>>>>

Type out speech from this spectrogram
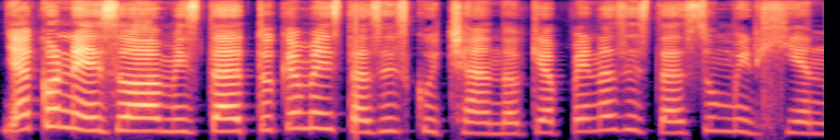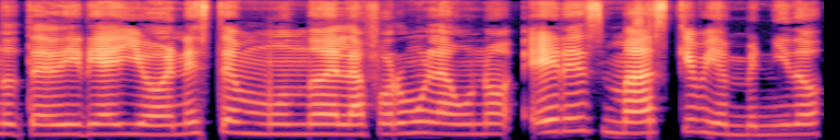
Ya con eso, amistad, tú que me estás escuchando, que apenas estás sumergiéndote, diría yo, en este mundo de la Fórmula 1, eres más que bienvenido.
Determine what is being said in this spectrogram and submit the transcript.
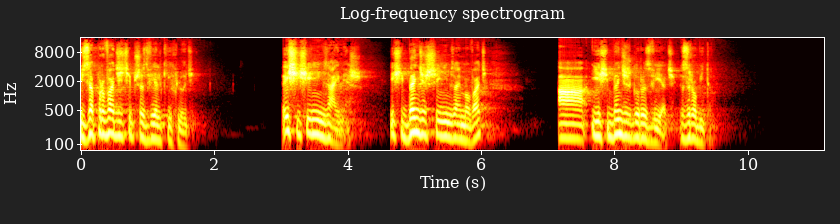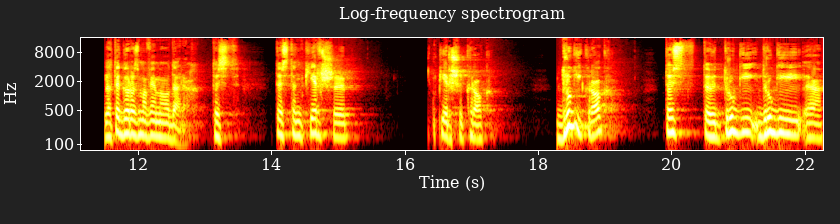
i zaprowadzi Cię przez wielkich ludzi. Jeśli się nim zajmiesz, jeśli będziesz się nim zajmować, a jeśli będziesz go rozwijać, zrobi to. Dlatego rozmawiamy o darach. To jest to jest ten pierwszy, pierwszy krok. Drugi krok to jest to drugi, drugi, e,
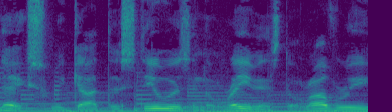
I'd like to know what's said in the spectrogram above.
Next, we got the Steelers and the Ravens, the rivalry,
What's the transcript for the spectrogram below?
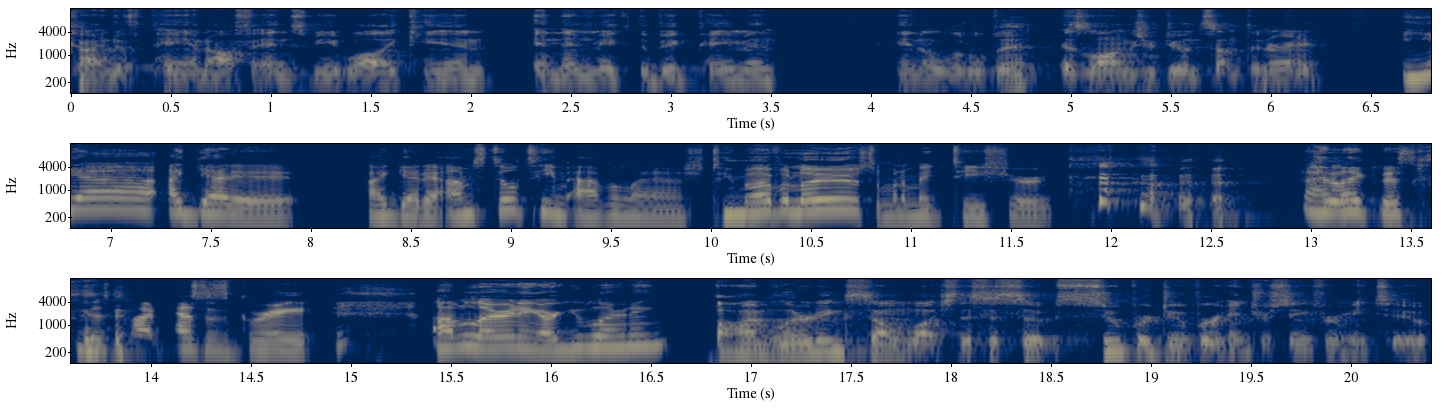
kind of paying off ends meet while I can and then make the big payment in a little bit as long as you're doing something, right? Yeah, I get it. I get it. I'm still Team Avalanche. Team Avalanche. I'm gonna make T-shirts. I like this. This podcast is great. I'm learning. Are you learning? Oh, I'm learning so much. This is so super duper interesting for me too.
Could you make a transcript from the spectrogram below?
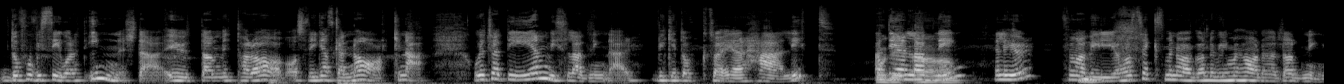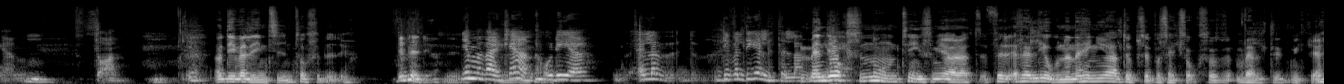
då får vi se vårt innersta utan vi tar av oss. Vi är ganska nakna. Och jag tror att det är en viss laddning där. Vilket också är härligt. Att Och det, är en det- laddning. ja. Eller hur? För man vill ju ha sex med någon, då vill man ha den här laddningen. Så. Och det är väldigt intimt också blir det ju. Det blir det ju. Ja men verkligen. Och det, eller, det är väl det lite laddningen Men det är också någonting som gör att, för religionerna hänger ju alltid upp sig på sex också väldigt mycket.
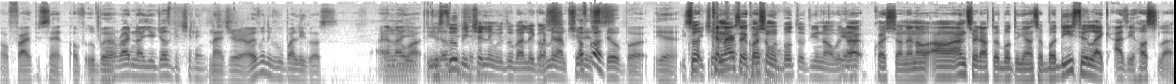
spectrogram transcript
or five percent of Uber And right now you just be chilling. Nigeria, or even if Uber Lagos. And you now know you- what? you You still be chilling with Uber Lagos. I mean, I'm chilling of course. still, but yeah. You so could be can I ask a with- question with both of you now with Yeah. that question, and I'll, I'll answer it after both of you answer. But do you feel like as a hustler,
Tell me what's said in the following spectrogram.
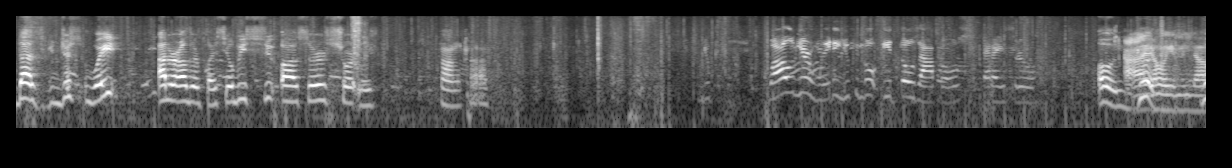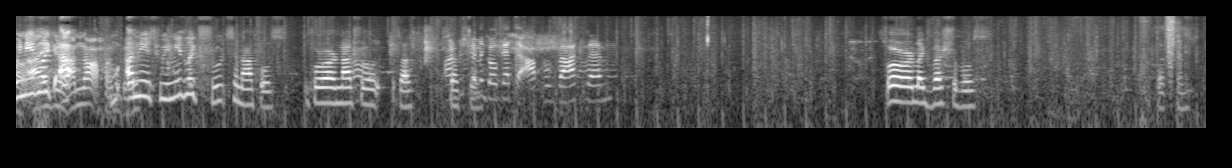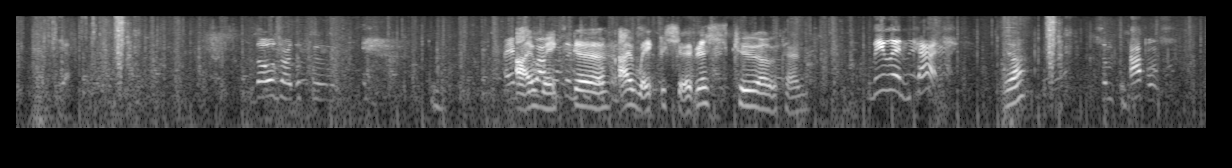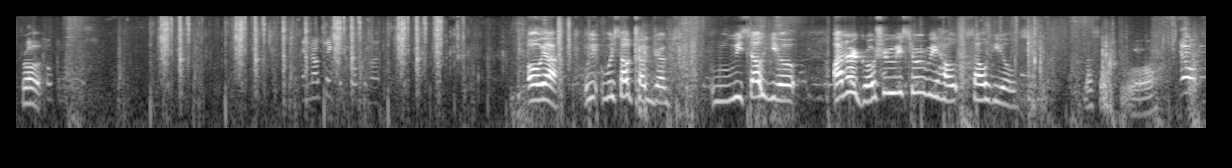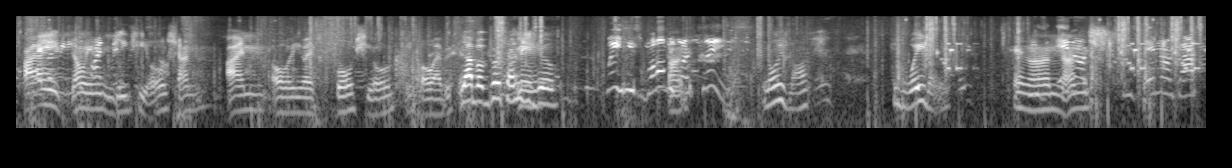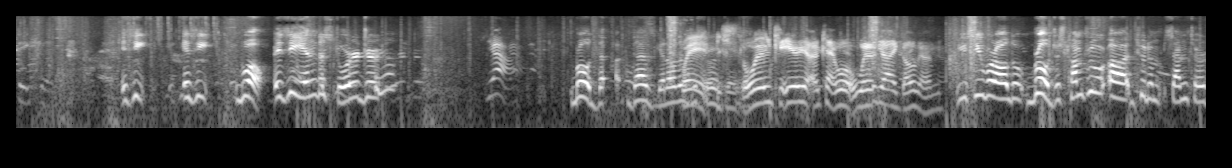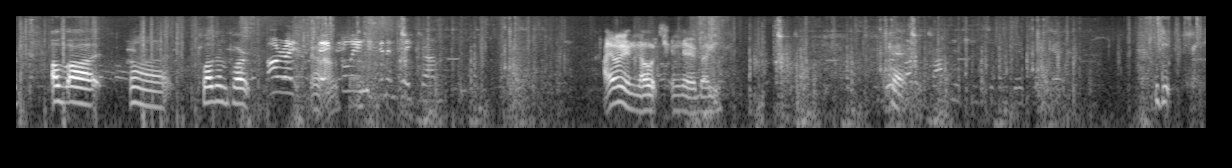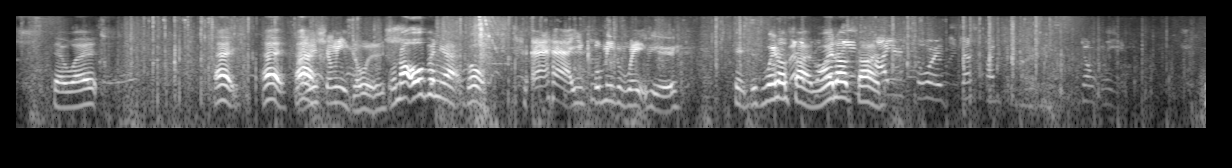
Des, you just wait at our other place. You'll be su- uh, served shortly. Okay. You, while you're waiting, you can go eat those apples that I threw. Oh, good. I don't even know. We need, I like, don't- a- I'm not hungry. Anish, we need like fruits and apples for our natural sec- I'm just gonna go get the apples back then. For like vegetables. Section. Those are the food. I, I wake the uh, coconuts. I wake the service two out of ten. Leland, catch Yeah, some apples, bro. And I'll take the coconuts. Oh yeah, we we sell chug jugs. We sell heal. At our grocery store, we hel- sell heals. That's it. Cool. Yo, and then we I don't even need and heals. I'm I'm already like full shield, full everything. Yeah, but pretend I mean- you do. Wait, he's robbing Fine. our place. No, he's not. He's waiting. Hang He's on, in I'm he's in our gas station. Is he? Is he? Well, is he in the storage area? Yeah. Bro, D- Des, get out of wait, the the storage area. storage area. Okay, well, where did I go then? You see where all the bro? Just come to uh to the center of uh uh Pleasant Park. Alright, Yeah, thankfully he didn't take them. I don't even know what's in there, buddy. Okay. I'd have dropped your keys if he did take it. Okay, wait. Hey, hey, Why hey. there's so many doors? We're not open yet. Go. Ah, you told me to wait here. Okay, just wait outside. Wait outside. storage, just. Don't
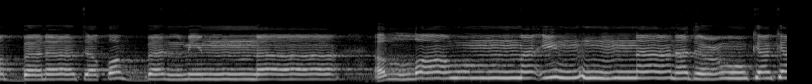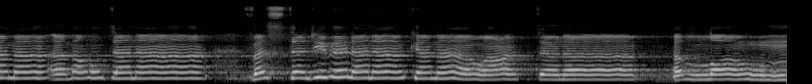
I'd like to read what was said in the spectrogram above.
ربنا تقبل منا. اللهم إنا ندعوك كما أمرتنا. فاستجب لنا كما وعدتنا. اللهم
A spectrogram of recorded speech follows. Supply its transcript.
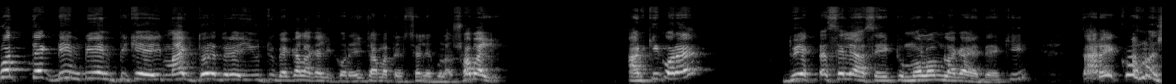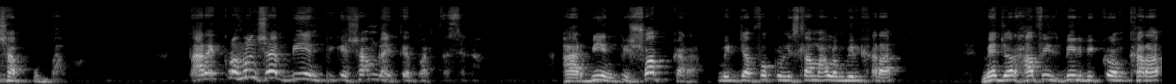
প্রত্যেক দিন বিএনপি কে এই মাইক ধরে ধরে ইউটিউবে গালাগালি করে, এই জামাতের ছেলেগুলা, সবাই। আর কি করে? দুই একটা ছেলে আছে, একটু মলম লাগায় দেয়। কি? তারেক রহমান সাহেব খুব ভালো। তারেক রহমান সাহেব বিএনপি কে সামলাইতে পারতেছে না। আর বিএনপি সব খারাপ। মির্জা ফখরুল ইসলাম আলমগীর খারাপ। মেজর হাফিজ বীর বিক্রম খারাপ।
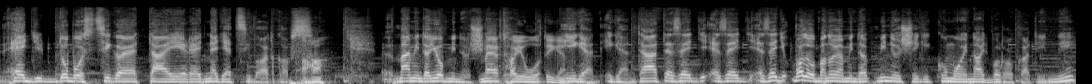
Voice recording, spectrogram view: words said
egy doboz cigarettáért egy negyed szivart kapsz. Aha. Mármint a jobb minőség. Mert ha jó, igen. Igen, igen. Tehát ez egy, ez egy, ez egy valóban olyan, mint a minőségi komoly nagy borokat inni.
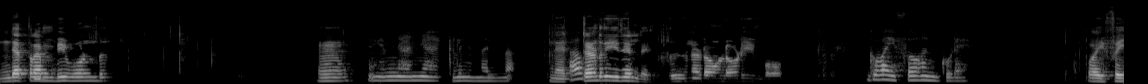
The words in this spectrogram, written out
എന്റെ എത്ര എം ബി പോണ്ട് ഞാൻ ഞാൻ ഞാക്കളിൽ നിന്നല്ല. നെറ്റ് ആണ് തീരല്ലേ? ഇത് ഇങ്ങനെ ഡൗൺലോഡ് ചെയ്യുമ്പോ. നമുക്ക് വൈഫൈ വാങ്ങിക്കൂടെ? വൈഫൈ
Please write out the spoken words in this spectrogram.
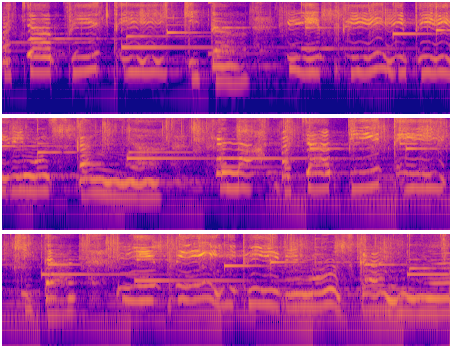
pacapiti kita lipi lipi rimuskannya baca pacapiti kita lipi lipi rimuskannya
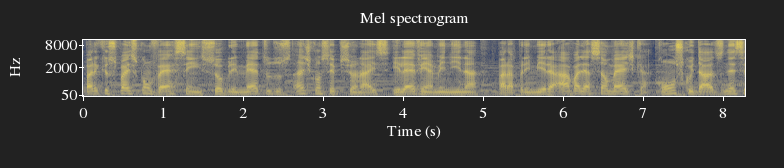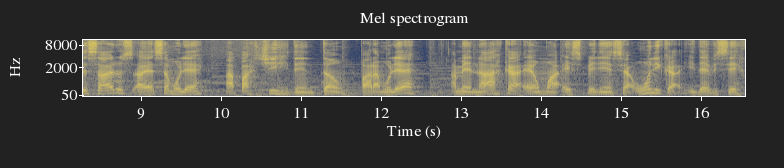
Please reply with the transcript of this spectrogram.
para que os pais conversem sobre métodos anticoncepcionais e levem a menina para a primeira avaliação médica, com os cuidados necessários a essa mulher a partir de então. Para a mulher, a menarca é uma experiência única e deve ser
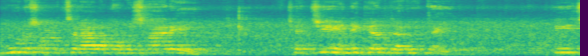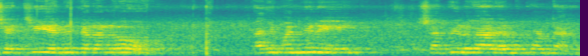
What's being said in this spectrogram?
మూడు సంవత్సరాలకు ఒకసారి చర్చి ఎన్నికలు జరుగుతాయి. ఈ చర్చి ఎన్నికలలో పది మందిని సభ్యులుగా ఎన్నుకుంటారు.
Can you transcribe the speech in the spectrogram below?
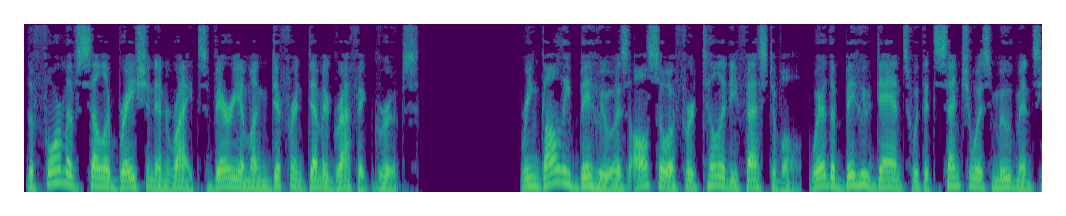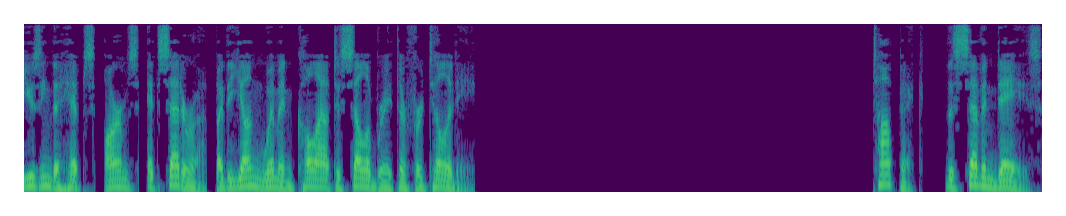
The form of celebration and rites vary among different demographic groups. Rangali Bihu is also a fertility festival, where the Bihu dance with its sensuous movements using the hips, arms, etc., by the young women call out to celebrate their fertility. The Seven Days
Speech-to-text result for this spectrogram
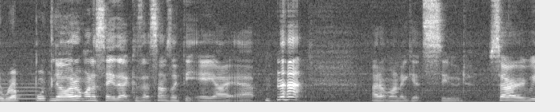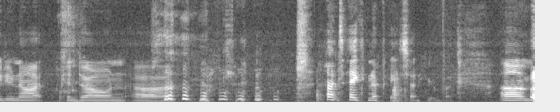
a replica. No, I don't want to say that because that sounds like the AI app. I don't want to get sued. Sorry, we do not condone. Uh, no, I'm taking a page out of your book. Um,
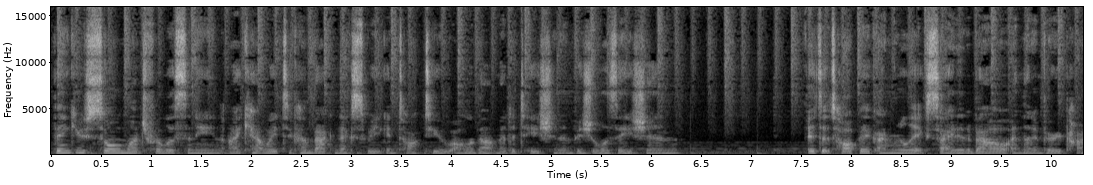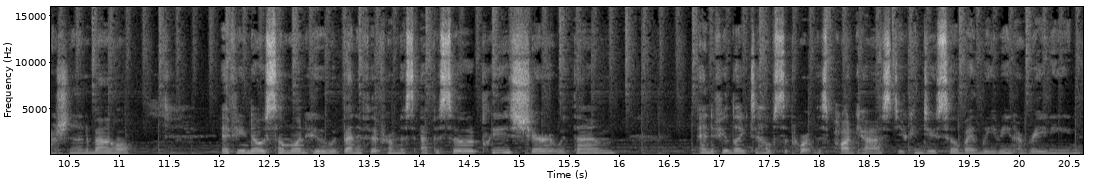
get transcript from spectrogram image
Thank you so much for listening. I can't wait to come back next week and talk to you all about meditation and visualization. It's a topic I'm really excited about and that I'm very passionate about. If you know someone who would benefit from this episode, please share it with them. And if you'd like to help support this podcast, you can do so by leaving a rating.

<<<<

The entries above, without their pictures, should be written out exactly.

Type out speech from this spectrogram
Ya con eso, amistad, tú que me estás escuchando, que apenas estás sumergiéndote, diría yo, en este mundo de la Fórmula 1, eres más que bienvenido.
Determine what is being said in this spectrogram and submit the transcript.
i zaprowadzi Cię przez wielkich ludzi. Jeśli się nim zajmiesz, jeśli będziesz się nim zajmować, a jeśli będziesz go rozwijać, zrobi to. Dlatego rozmawiamy o darach. To jest to jest ten pierwszy, pierwszy krok. Drugi krok to jest to drugi, drugi, e,
I'd like to know what's said in the spectrogram above.
Next, we got the Steelers and the Ravens, the rivalry,
What's the transcript for the spectrogram below?
kind of paying off ends meet while I can and then make the big payment in a little bit as long as you're doing something, right? Yeah, I get it. I get it. I'm still Team Avalanche. Team Avalanche. I'm gonna make T-shirts. I like this. This podcast is great. I'm learning. Are you learning? Oh, I'm learning so much. This is so super duper interesting for me too.
Could you make a transcript from the spectrogram below?
då får vi se vårt innersta utan vi tar av oss. Vi är ganska nakna. Och jag tror att det är en viss laddning där. Vilket också är härligt. Att Och det, är en det- laddning. ja. Eller hur? För man vill ju ha sex med någon, då vill man ha den här laddningen. Så. Och det är väldigt intimt också blir det ju. Det blir det ju. Ja men verkligen. Och det, eller, det är väl det lite laddningen Men det är också någonting som gör att, för religionerna hänger ju alltid upp sig på sex också väldigt mycket.
spectrogram transcript
or five percent of Uber And right now you just be chilling. Nigeria, or even if Uber Lagos. And you now know you- what? you You still be chilling with Uber Lagos. I mean, I'm chilling of course. still, but yeah. You so could be can I ask a with- question with both of you now with Yeah. that question, and I'll, I'll answer it after both of you answer. But do you feel like as a hustler,
Tell me what's said in the following spectrogram.
Des, you just wait at our other place. You'll be su- uh, served shortly. Okay. You, while you're waiting, you can go eat those apples that I threw. Oh, good. I don't even know. We need, I like, don't- a- I'm not hungry. Anish, we need like fruits and apples for our natural sec- I'm just gonna go get the apples back then. For like vegetables. Section. Those are the food. I, I wake the uh, coconuts. I wake the service two out of ten. Leland, catch Yeah, some apples, bro. And I'll take the coconuts. Oh yeah, we we sell chug jugs. We sell heal. At our grocery store, we hel- sell heals. That's it. Cool. Yo, and then we I don't even need and heals. I'm I'm already like full shield, full everything. Yeah, but pretend I mean- you do. Wait, he's robbing Fine. our place. No, he's not. He's waiting. Hang He's on, in I'm he's in our gas station. Is he? Is he? Well, is he in the storage area? Yeah. Bro, D- Des, get out of wait, the the storage area. storage area. Okay, well, where did I go then? You see where all the bro? Just come to uh to the center of uh uh Pleasant Park. Alright, Yeah, thankfully he didn't take them. I don't even know what's in there, buddy. Okay. I'd have dropped your keys if he did take it. Okay, wait. Hey, hey, Why hey. there's so many doors? We're not open yet. Go. Ah, you told me to wait here. Okay, just wait outside. Wait outside. storage, just. Don't
I'd like to read what was said in the spectrogram above.
ربنا تقبل منا. اللهم إنا ندعوك كما أمرتنا. فاستجب لنا كما وعدتنا. اللهم
A spectrogram of recorded speech follows. Supply its transcript.
প্রত্যেক দিন বিএনপি কে এই মাইক ধরে ধরে ইউটিউবে গালাগালি করে, এই জামাতের ছেলেগুলা, সবাই। আর কি করে? দুই একটা ছেলে আছে, একটু মলম লাগায় দেয়। কি? তারেক রহমান সাহেব খুব ভালো। তারেক রহমান সাহেব বিএনপি কে সামলাইতে পারতেছে না। আর বিএনপি সব খারাপ। মির্জা ফখরুল ইসলাম আলমগীর খারাপ। মেজর হাফিজ বীর বিক্রম খারাপ।
Voice recording, spectrogram view: words said
egy doboz cigarettáért egy negyed szivart kapsz. Aha. Mármint a jobb minőség. Mert ha jó, igen. Igen, igen. Tehát ez egy, ez egy, ez egy valóban olyan, mint a minőségi komoly nagy borokat inni.
The words in this spectrogram, written out
എന്റെ എത്ര എം ബി പോണ്ട് ഞാൻ ഞാൻ ഞാക്കളിൽ നിന്നല്ല. നെറ്റ് ആണ് തീരല്ലേ? ഇത് ഇങ്ങനെ ഡൗൺലോഡ് ചെയ്യുമ്പോ. നമുക്ക് വൈഫൈ വാങ്ങിക്കൂടെ? വൈഫൈ
Please write out the spoken words in this spectrogram.
pacapiti kita lipi lipi rimuskannya baca pacapiti kita lipi lipi rimuskannya
Please reply with the transcript of this spectrogram.
para que os pais conversem sobre métodos anticoncepcionais e levem a menina para a primeira avaliação médica, com os cuidados necessários a essa mulher a partir de então. Para a mulher, a menarca é uma experiência única e deve ser
What's being said in this spectrogram?
మూడు సంవత్సరాలకు ఒకసారి చర్చి ఎన్నికలు జరుగుతాయి. ఈ చర్చి ఎన్నికలలో పది మందిని సభ్యులుగా ఎన్నుకుంటారు.
Can you transcribe the speech in the spectrogram below?
The form of celebration and rites vary among different demographic groups. Rangali Bihu is also a fertility festival, where the Bihu dance with its sensuous movements using the hips, arms, etc., by the young women call out to celebrate their fertility. The Seven Days
Speech-to-text result for this spectrogram
a replica. No, I don't want to say that because that sounds like the AI app. I don't want to get sued. Sorry, we do not condone. Uh, no, I'm taking a page out of your book. Um,
get transcript from spectrogram image
Thank you so much for listening. I can't wait to come back next week and talk to you all about meditation and visualization. It's a topic I'm really excited about and that I'm very passionate about. If you know someone who would benefit from this episode, please share it with them. And if you'd like to help support this podcast, you can do so by leaving a rating.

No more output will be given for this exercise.